§ **EXERCISE PROMPT**: Please show every line in the entries below that includes the word "spectrogram".

--- --- ---

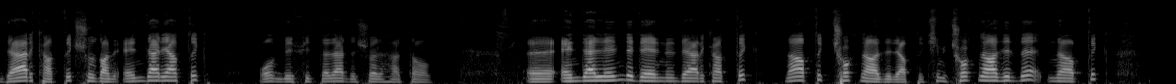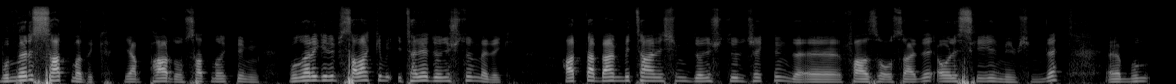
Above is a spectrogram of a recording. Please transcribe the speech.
değer kattık. Şuradan ender yaptık. Oğlum bir filtreler de şöyle ha tamam. Ee, enderlerin de değerine değer kattık. Ne yaptık? Çok nadir yaptık. Şimdi çok nadirde ne yaptık? Bunları satmadık. Ya pardon satmadık demeyeyim. Bunları gidip salak gibi İtalya dönüştürmedik. Hatta ben bir tane şimdi dönüştürecektim de e, fazla olsaydı. O riske girmeyeyim şimdi. E, bu,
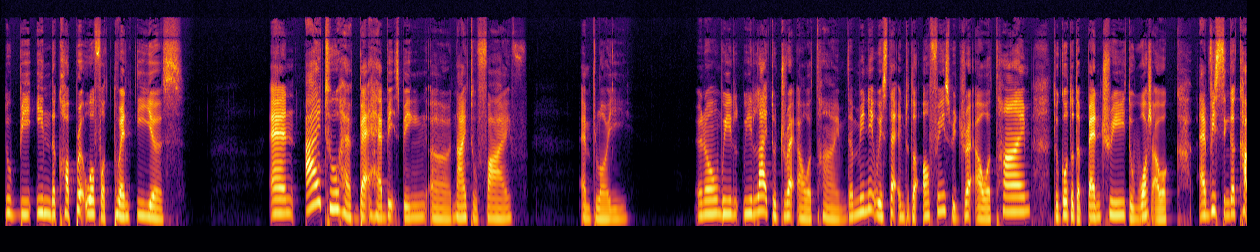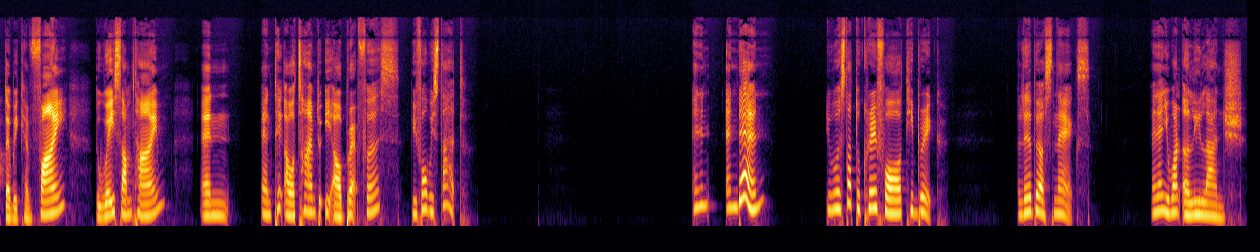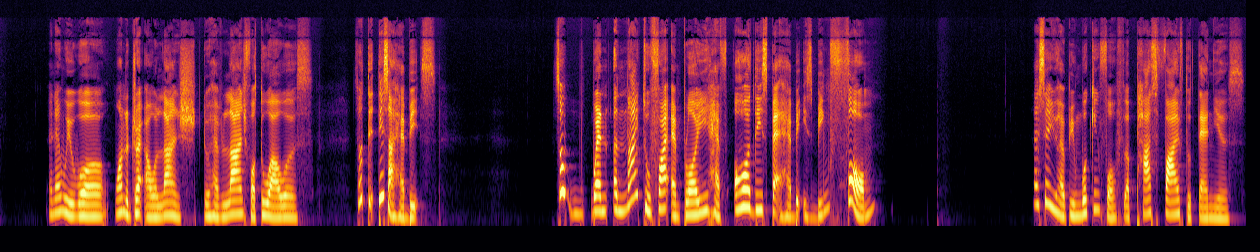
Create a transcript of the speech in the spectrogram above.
to be in the corporate world for 20 years and I too have bad habits being a nine to five employee. You know, we we like to drag our time. The minute we step into the office, we drag our time to go to the pantry to wash our every single cup that we can find, to waste some time, and and take our time to eat our breakfast before we start. And and then you will start to crave for tea break a little bit of snacks, and then you want early lunch. And then we will want to drag our lunch to have lunch for two hours. So th- these are habits. So when a nine to five employee have all these bad habits is being formed, let's say you have been working for the past five to ten years,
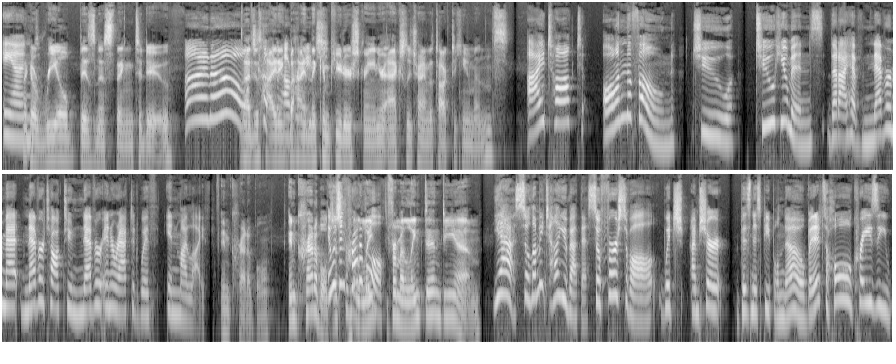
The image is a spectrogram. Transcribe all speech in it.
And Like a real business thing to do. I know. Not just hiding behind the computer screen. You're actually trying to talk to humans. I talked on the phone to two humans that I have never met, never talked to, never interacted with in my life. Incredible. Incredible. It was Just From, a incredible. link, from a LinkedIn DM. Yeah, so let me tell you about this. So first of all, which I'm sure business people know, but it's a whole crazy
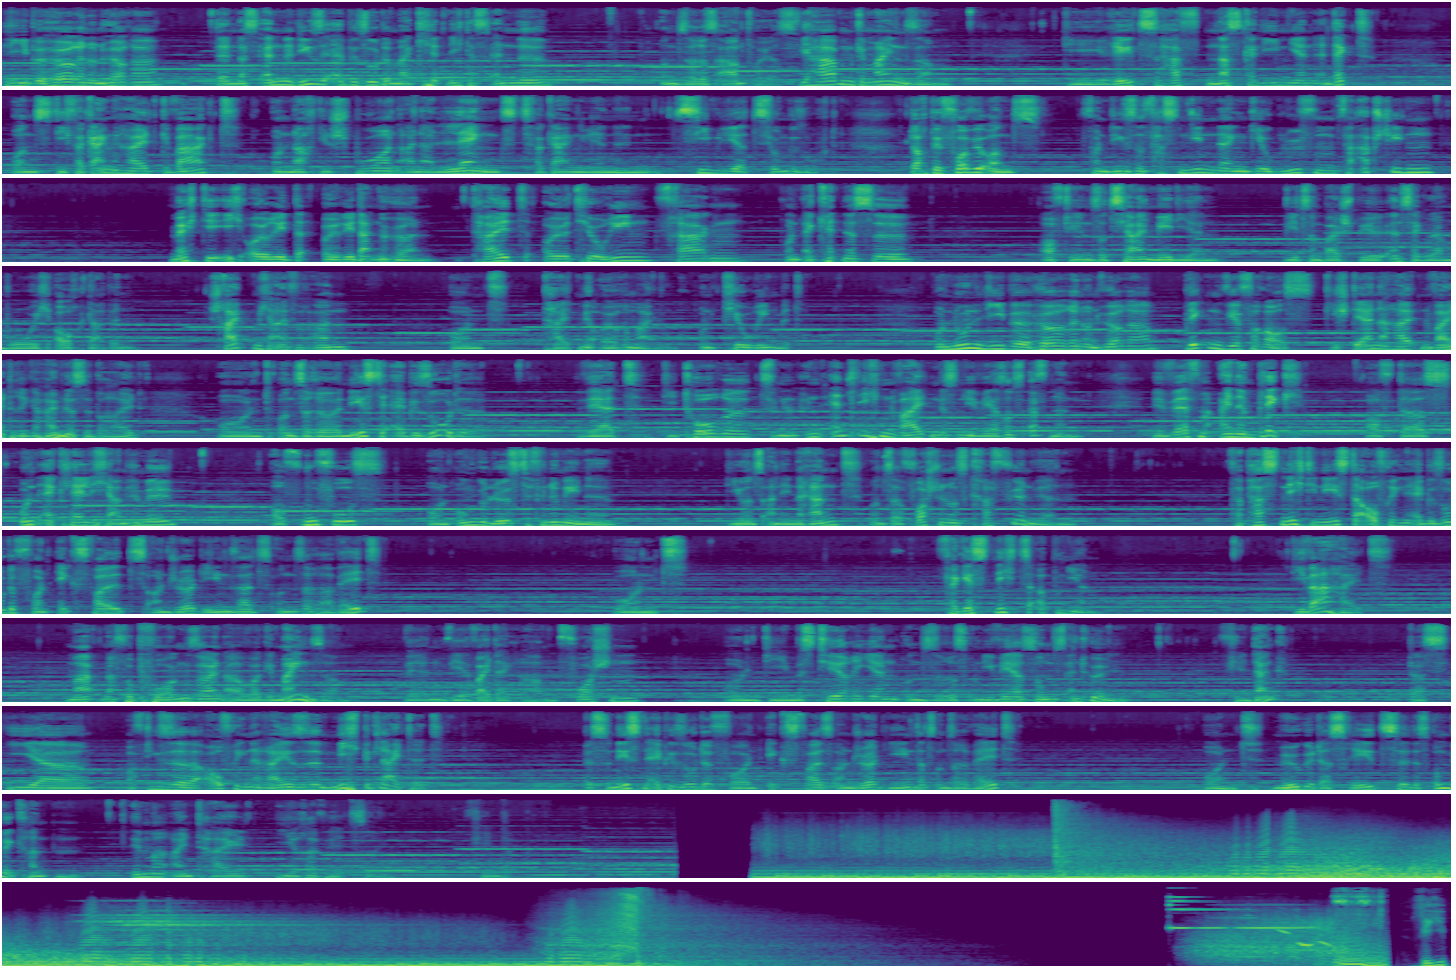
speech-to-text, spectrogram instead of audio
Liebe Hörerinnen und Hörer, denn das Ende dieser Episode markiert nicht das Ende unseres Abenteuers. Wir haben gemeinsam die rätselhaften Nazca-Linien entdeckt, uns die Vergangenheit gewagt und nach den Spuren einer längst vergangenen Zivilisation gesucht. Doch bevor wir uns von diesen faszinierenden Geoglyphen verabschieden, möchte ich eure, eure Gedanken hören. Teilt eure Theorien, Fragen und Erkenntnisse auf den sozialen Medien, wie zum Beispiel Instagram, wo ich auch da bin. Schreibt mich einfach an und teilt mir eure Meinung und Theorien mit. Und nun, liebe Hörerinnen und Hörer, blicken wir voraus. Die Sterne halten weitere Geheimnisse bereit und unsere nächste Episode wird die Tore zu den unendlichen Weiten des Universums öffnen. Wir werfen einen Blick auf das Unerklärliche am Himmel, auf UFOs und ungelöste Phänomene, die uns an den Rand unserer Vorstellungskraft führen werden. Verpasst nicht die nächste aufregende Episode von X-Files on Jerd jenseits unserer Welt. Und vergesst nicht zu abonnieren. Die Wahrheit mag noch verborgen sein, aber gemeinsam werden wir weitergraben, forschen und die Mysterien unseres Universums enthüllen. Vielen Dank, dass ihr auf diese aufregende Reise mich begleitet. Bis zur nächsten Episode von X-Files on Jerd jenseits unserer Welt. Und möge das Rätsel des Unbekannten immer ein Teil ihrer Welt sein. Vielen Dank.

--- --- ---

§ **YOUR RESPONSE**:
Above is a spectrogram of a recording. Please transcribe the speech.
Create a transcript of the speech in the spectrogram above.
The image is a spectrogram. Transcribe all speech in it.
speech-to-text, spectrogram instead of audio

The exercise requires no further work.